- **TRY IT**
If a record contains an image, leave the image out and repeat everything else exactly.

- **DATA PROVIDED**
┄┄┄┄┄┄┄┄┄┄┄┄┄┄┄┄┄┄┄┄

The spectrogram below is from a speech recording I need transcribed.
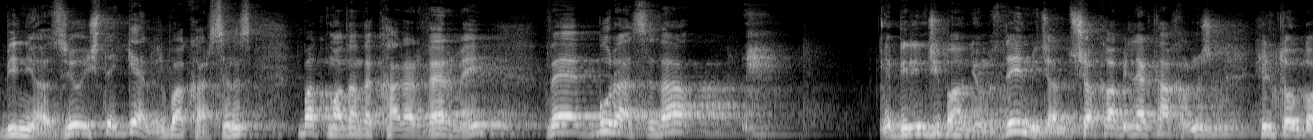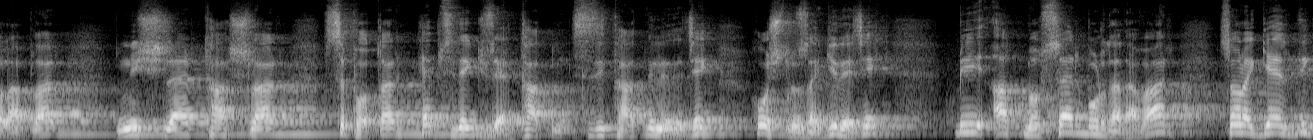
1000 yazıyor. İşte gelir bakarsınız. Bakmadan da karar vermeyin. Ve burası da e, Birinci banyomuz değil mi canım? Duşakabinler takılmış, Hilton dolaplar, nişler, taşlar, spotlar hepsi de güzel. Tatmin, sizi tatmin edecek, hoşunuza gidecek bir atmosfer burada da var. Sonra geldik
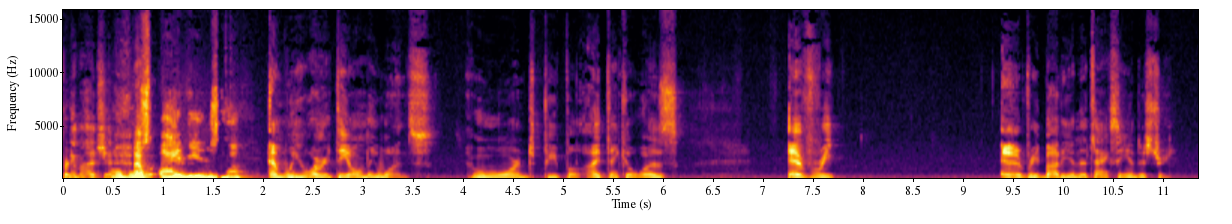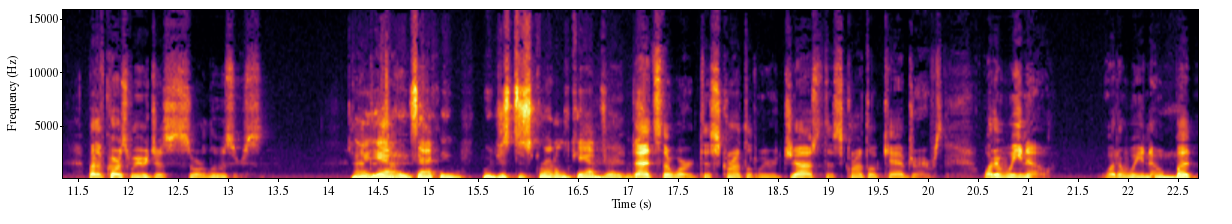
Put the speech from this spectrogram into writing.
Pretty much. Almost five years now. And we weren't the only ones who warned people. I think it was every everybody in the taxi industry. But of course, we were just sore losers. Yeah, yeah, exactly. We're just disgruntled cab drivers. That's the word, disgruntled. We were just disgruntled cab drivers. What did we know? What did we know? Mm-hmm. But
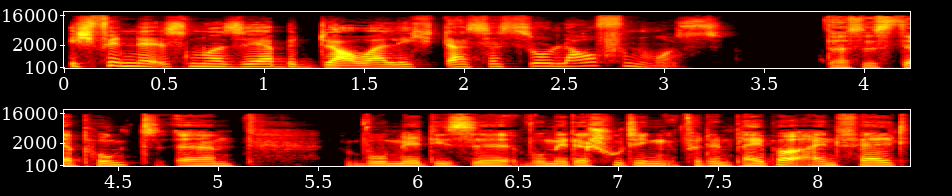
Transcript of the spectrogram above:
Ich finde es nur sehr bedauerlich, dass es so laufen muss. Das ist der Punkt. Ähm wo mir diese, wo mir der Shooting für den Playboy einfällt.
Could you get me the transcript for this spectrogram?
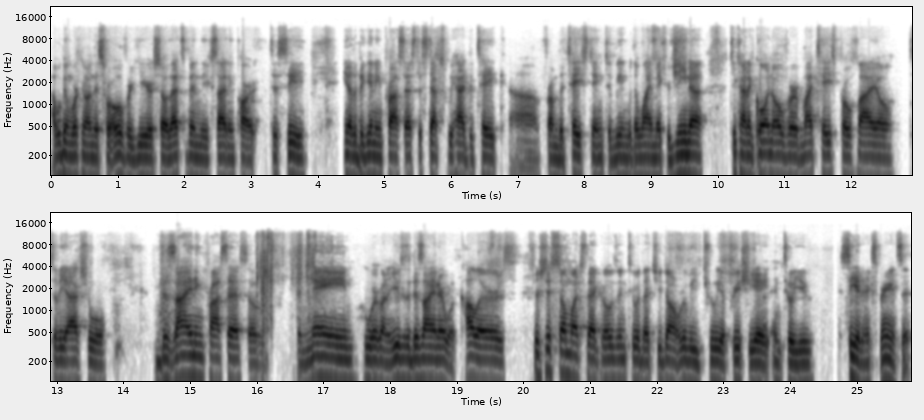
Uh, we've been working on this for over a year, so that's been the exciting part to see you know the beginning process, the steps we had to take uh, from the tasting to meeting with the winemaker Gina, to kind of going over my taste profile to the actual designing process of the name, who we're going to use as a designer, what colors. There's just so much that goes into it that you don't really truly appreciate until you see it and experience it.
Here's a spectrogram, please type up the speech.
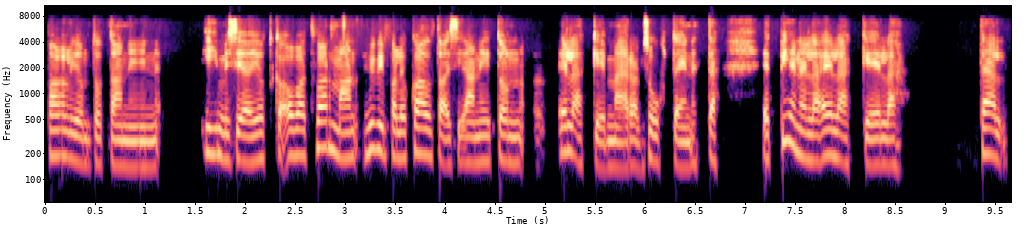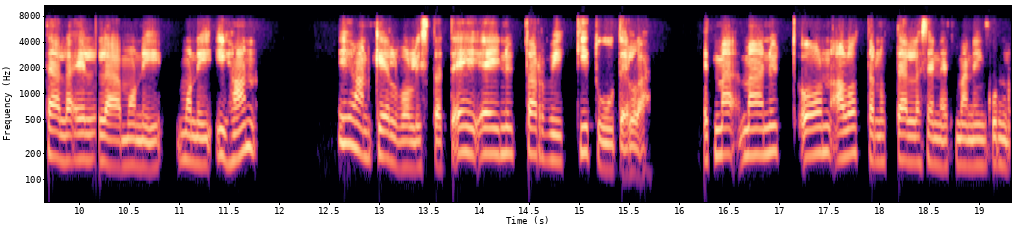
paljon tota niin, ihmisiä, jotka ovat varmaan hyvin paljon kaltaisia niitä on eläkkeen määrän suhteen, että, että pienellä eläkkeellä täällä, täällä elää moni, moni ihan, ihan kelvollista, että ei, ei nyt tarvitse kituutella. Et mä, mä nyt olen aloittanut tällaisen, että mä niin kun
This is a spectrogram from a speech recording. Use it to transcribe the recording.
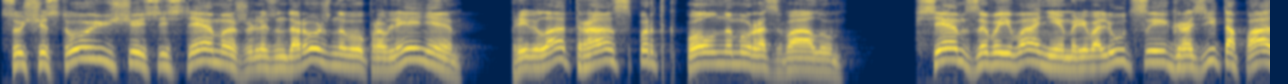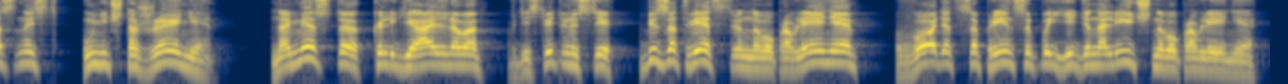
Существующая система железнодорожного управления привела транспорт к полному развалу. Всем завоеванием революции грозит опасность уничтожения. На место коллегиального, в действительности безответственного управления вводятся принципы единоличного управления –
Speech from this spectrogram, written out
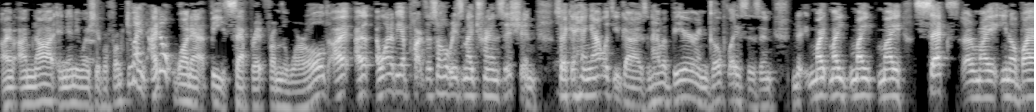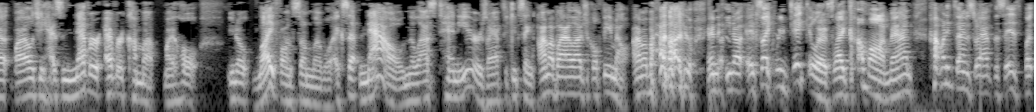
I'm, I'm not in any way, shape, or form. Do I? I don't want to be separate from the world. I I, I want to be a part. That's the whole reason I transitioned, so I can hang out with you guys and have a beer and go places. And my my my my sex or my you know bio, biology has never ever come up my whole you know, life on some level, except now in the last 10 years, I have to keep saying, I'm a biological female. I'm a biological. And, you know, it's like ridiculous. Like, come on, man. How many times do I have to say this? But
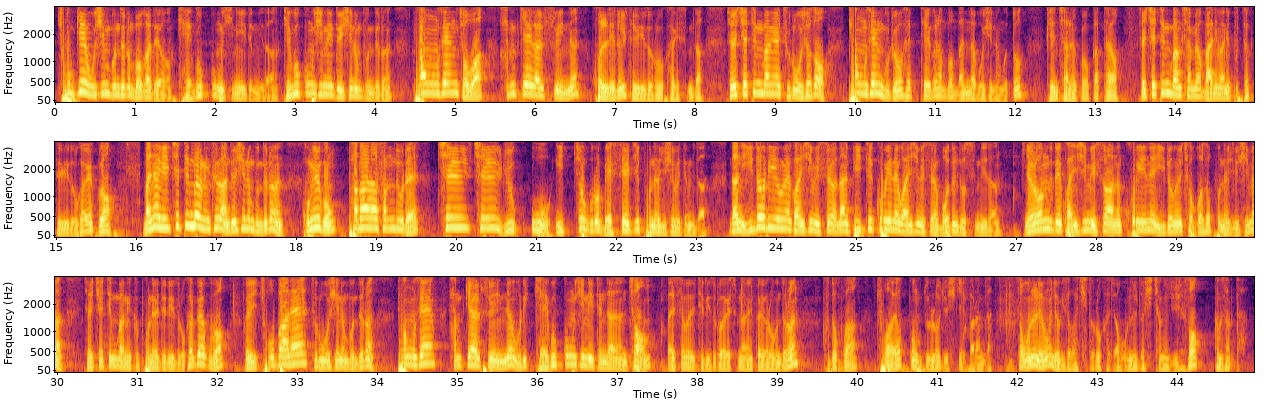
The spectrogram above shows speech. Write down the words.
초기에 오신 분들은 뭐가 돼요? 개국공신이 됩니다. 개국공신이 되시는 분들은 평생 저와 함께 갈 수 있는 권리를 드리도록 하겠습니다. 저희 채팅방에 들어오셔서 평생 무료 혜택을 한번 만나보시는 것도 괜찮을 것 같아요. 저희 채팅방 참여 많이 많이 부탁드리도록 하겠고요. 만약에 이 채팅방 링크가 안 되시는 분들은 010-8132-7765 이쪽으로 메시지 보내주시면 됩니다. 난 이더리움에 관심 있어요. 난 비트코인에 관심 있어요. 뭐든 좋습니다. 여러분들이 관심이 있어 하는 코인의 이름을 적어서 보내주시면 저희 채팅방 링크 보내드리도록 하고요. 거의 초반에 들어오시는 분들은 평생 함께 할 수 있는 우리 개국공신이 된다는 점 말씀을 드리도록 하겠습니다. 그러니까 여러분들은 구독과 좋아요 꼭 눌러주시기 바랍니다. 자, 오늘 내용은 여기서 마치도록 하죠. 오늘도 시청해주셔서 감사합니다.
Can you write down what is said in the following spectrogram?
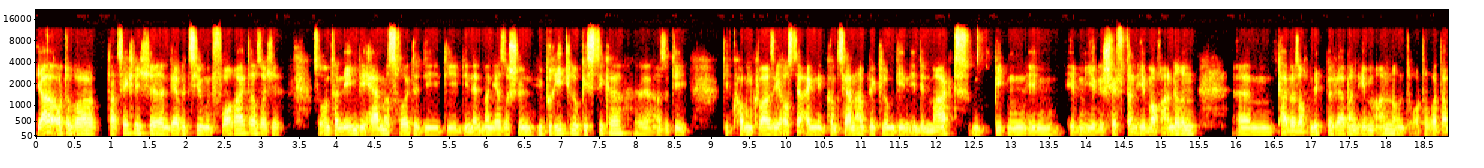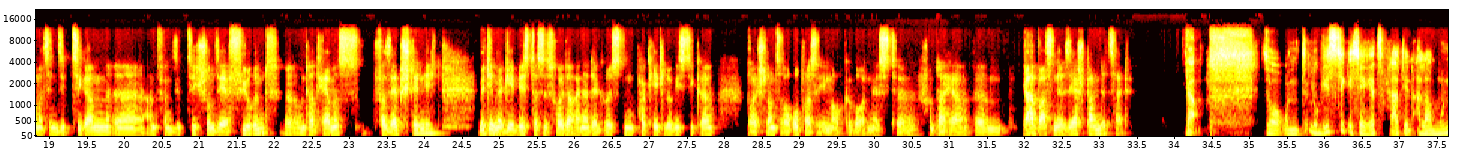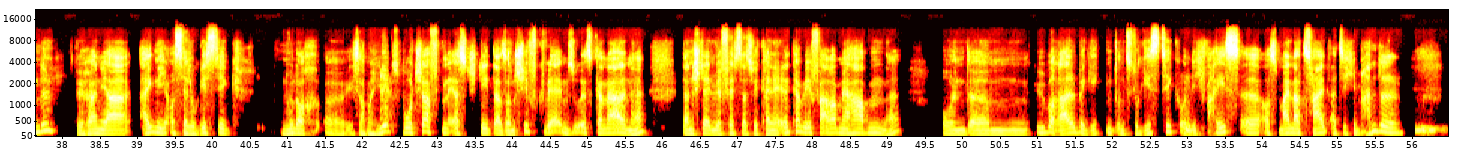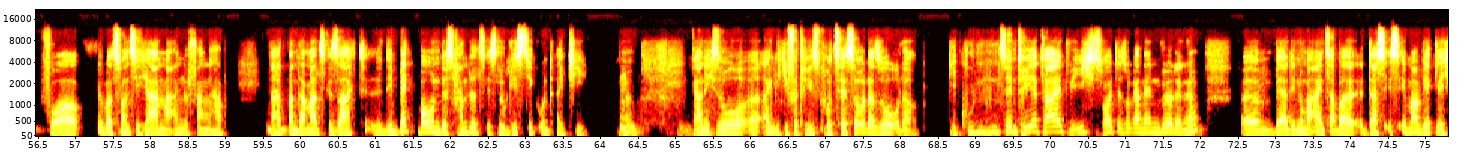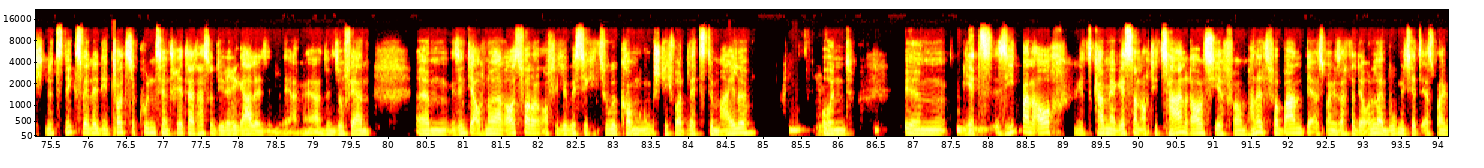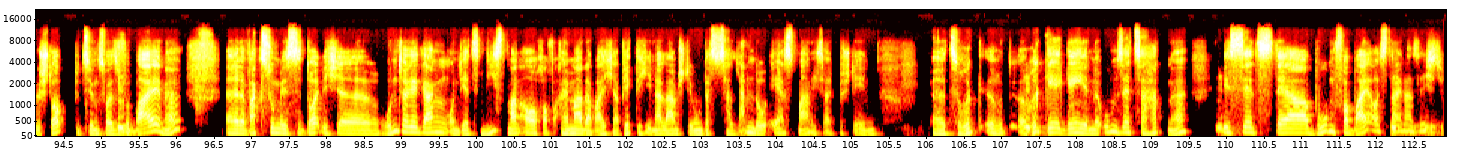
Ja, Otto war tatsächlich äh, in der Beziehung ein Vorreiter. Solche so Unternehmen wie Hermes heute, die, die, die nennt man ja so schön Hybrid-Logistiker. Äh, also die die kommen quasi aus der eigenen Konzernabwicklung, gehen in den Markt und bieten eben, eben ihr Geschäft dann eben auch anderen, ähm, teilweise auch Mitbewerbern eben an. Und Otto war damals in den 70ern, äh, Anfang 70 schon sehr führend äh, und hat Hermes verselbstständigt mit dem Ergebnis, dass es heute einer der größten Paketlogistiker Deutschlands, Europas eben auch geworden ist. Äh, von daher, ähm, ja, war es eine sehr spannende Zeit. Ja. So, und Logistik ist ja jetzt gerade in aller Munde. Wir hören ja eigentlich aus der Logistik nur noch, äh, ich sag mal, Hiobsbotschaften. Erst steht da so ein Schiff quer im Suezkanal, ne? Dann stellen wir fest, dass wir keine Lkw-Fahrer mehr haben, ne? Und ähm, überall begegnet uns Logistik. Und ich weiß äh, aus meiner Zeit, als ich im Handel vor über 20 Jahren mal angefangen habe, da hat man damals gesagt, die Backbone des Handels ist Logistik und IT. Ne? Mhm. Gar nicht so äh, eigentlich die Vertriebsprozesse oder so oder die Kundenzentriertheit, wie ich es heute sogar nennen würde, ne? Mhm. Ähm, wäre die Nummer eins. Aber das ist immer wirklich, nützt nichts, wenn du die tollste Kundenzentriertheit hast und die Regale sind leer. Ne? Also insofern ähm, sind ja auch neue Herausforderungen auf die Logistik hinzugekommen. Stichwort letzte Meile. Mhm. Und jetzt sieht man auch, jetzt kamen ja gestern auch die Zahlen raus hier vom Handelsverband, der erstmal gesagt hat, der Online-Boom ist jetzt erstmal gestoppt, beziehungsweise mhm. vorbei. Ne? Äh, der Wachstum ist deutlich äh, runtergegangen und jetzt liest man auch auf einmal, da war ich ja wirklich in Alarmstimmung, dass Zalando erstmalig seit Bestehen äh, zurück, äh, mhm. Umsätze hat. Ne? Mhm. Ist jetzt der Boom vorbei aus deiner Sicht?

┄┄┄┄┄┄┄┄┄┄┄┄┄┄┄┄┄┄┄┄

- **SOLUTION**
The spectrogram below is from a speech recording I need transcribed.
1000 yazıyor. İşte gelir bakarsınız. Bakmadan da karar vermeyin. Ve burası da e, Birinci banyomuz değil mi canım? Duşakabinler takılmış, Hilton dolaplar, nişler, taşlar, spotlar hepsi de güzel. Tatmin, sizi tatmin edecek, hoşunuza gidecek bir atmosfer burada da var. Sonra geldik
Put the speech from this spectrogram into writing.
Pretty much. Almost five years now. And we weren't the only ones who warned people. I think it was every everybody in the taxi industry. But of course, we were just sore losers. Yeah, yeah, exactly. We're just disgruntled cab drivers. That's the word, disgruntled. We were just disgruntled cab drivers. What did we know? What did we know? Mm-hmm. But
Transcript of the spectrogram above:
Ich finde es nur sehr bedauerlich, dass es so laufen muss. Das ist der Punkt. Ähm wo mir diese, wo mir der Shooting für den Playboy einfällt.
Could you get me the transcript for this spectrogram?
Uh, we've been working on this for over a year, so that's been the exciting part to see you know the beginning process, the steps we had to take uh, from the tasting to meeting with the winemaker Gina, to kind of going over my taste profile to the actual designing process of the name, who we're going to use as a designer, what colors. There's just so much that goes into it that you don't really truly appreciate until you see it and experience it.
Here's a spectrogram, please type up the speech.
paljon tota niin, ihmisiä, jotka ovat varmaan hyvin paljon kaltaisia niitä on eläkkeen määrän suhteen, että, että pienellä eläkkeellä täällä, täällä elää moni, moni ihan, ihan kelvollista, että ei, ei nyt tarvitse kituutella. Et mä, mä nyt olen aloittanut tällaisen, että mä niin kun
This is a spectrogram from a speech recording. Use it to transcribe the recording.
Существующая система железнодорожного управления привела транспорт к полному развалу. Всем завоеванием революции грозит опасность уничтожения. На место коллегиального, в действительности безответственного управления вводятся принципы единоличного управления –
Speech from this spectrogram, written out
I'm, I'm not in any way, shape, or form. Do I? I don't want to be separate from the world. I I, I want to be a part. That's the whole reason I transitioned, so I can hang out with you guys and have a beer and go places. And my my my my sex or my you know bio, biology has never ever come up my whole you know, life on some level, except now in the last 10 years, I have to keep saying, I'm a biological female. I'm a biological. And, you know, it's like ridiculous. Like, come on, man. How many times do I have to say this? But
The spectrogram above shows speech. Write down the words.
초기에 오신 분들은 뭐가 돼요? 개국공신이 됩니다. 개국공신이 되시는 분들은 평생 저와 함께 갈 수 있는 권리를 드리도록 하겠습니다. 저희 채팅방에 들어오셔서 평생 무료 혜택을 한번 만나보시는 것도 괜찮을 것 같아요. 저희 채팅방 참여 많이 많이 부탁드리도록 하겠고요. 만약에 이 채팅방 링크가 안 되시는 분들은 010-8132-7765 이쪽으로 메시지 보내주시면 됩니다. 난 이더리움에 관심 있어요. 난 비트코인에 관심 있어요. 뭐든 좋습니다. 여러분들이 관심이 있어 하는 코인의 이름을 적어서 보내주시면 저희 채팅방 링크 보내드리도록 하고요. 거의 초반에 들어오시는 분들은 평생 함께 할 수 있는 우리 개국공신이 된다는 점 말씀을 드리도록 하겠습니다. 그러니까 여러분들은 구독과 좋아요 꼭 눌러주시기 바랍니다. 자, 오늘 내용은 여기서 마치도록 하죠. 오늘도 시청해주셔서 감사합니다.
Can you write down what is said in the following spectrogram?
Ja, Otto war tatsächlich äh, in der Beziehung ein Vorreiter. Solche so Unternehmen wie Hermes heute, die, die, die nennt man ja so schön Hybrid-Logistiker. Äh, also die die kommen quasi aus der eigenen Konzernabwicklung, gehen in den Markt und bieten eben, eben ihr Geschäft dann eben auch anderen, ähm, teilweise auch Mitbewerbern eben an. Und Otto war damals in den 70ern, äh, Anfang 70 schon sehr führend äh, und hat Hermes verselbstständigt mit dem Ergebnis, dass es heute einer der größten Paketlogistiker Deutschlands, Europas eben auch geworden ist. Äh, von daher, ähm, ja, war es eine sehr spannende Zeit. Ja. So, und Logistik ist ja jetzt gerade in aller Munde. Wir hören ja eigentlich aus der Logistik nur noch, äh, ich sag mal, Hiobsbotschaften. Erst steht da so ein Schiff quer im Suezkanal, ne? Dann stellen wir fest, dass wir keine Lkw-Fahrer mehr haben, ne? Und ähm, überall begegnet uns Logistik. Und ich weiß äh, aus meiner Zeit, als ich im Handel vor über 20 Jahren mal angefangen habe, da hat man damals gesagt, die Backbone des Handels ist Logistik und IT. Ne? Mhm. Gar nicht so äh, eigentlich die Vertriebsprozesse oder so oder die Kundenzentriertheit, wie ich es heute sogar nennen würde, ne? Mhm. Ähm, wäre die Nummer eins. Aber das ist immer wirklich, nützt nichts, wenn du die tollste Kundenzentriertheit hast und die Regale sind leer. Ne? Also insofern ähm, sind ja auch neue Herausforderungen auf die Logistik hinzugekommen. Stichwort letzte Meile. Mhm. Und jetzt sieht man auch, jetzt kamen ja gestern auch die Zahlen raus hier vom Handelsverband, der erstmal gesagt hat, der Online-Boom ist jetzt erstmal gestoppt, beziehungsweise mhm. vorbei. Ne? Äh, der Wachstum ist deutlich äh, runtergegangen und jetzt liest man auch auf einmal, da war ich ja wirklich in Alarmstimmung, dass Zalando erstmalig seit Bestehen äh, zurück, äh, mhm. Umsätze hat. Ne? Mhm. Ist jetzt der Boom vorbei aus deiner Sicht?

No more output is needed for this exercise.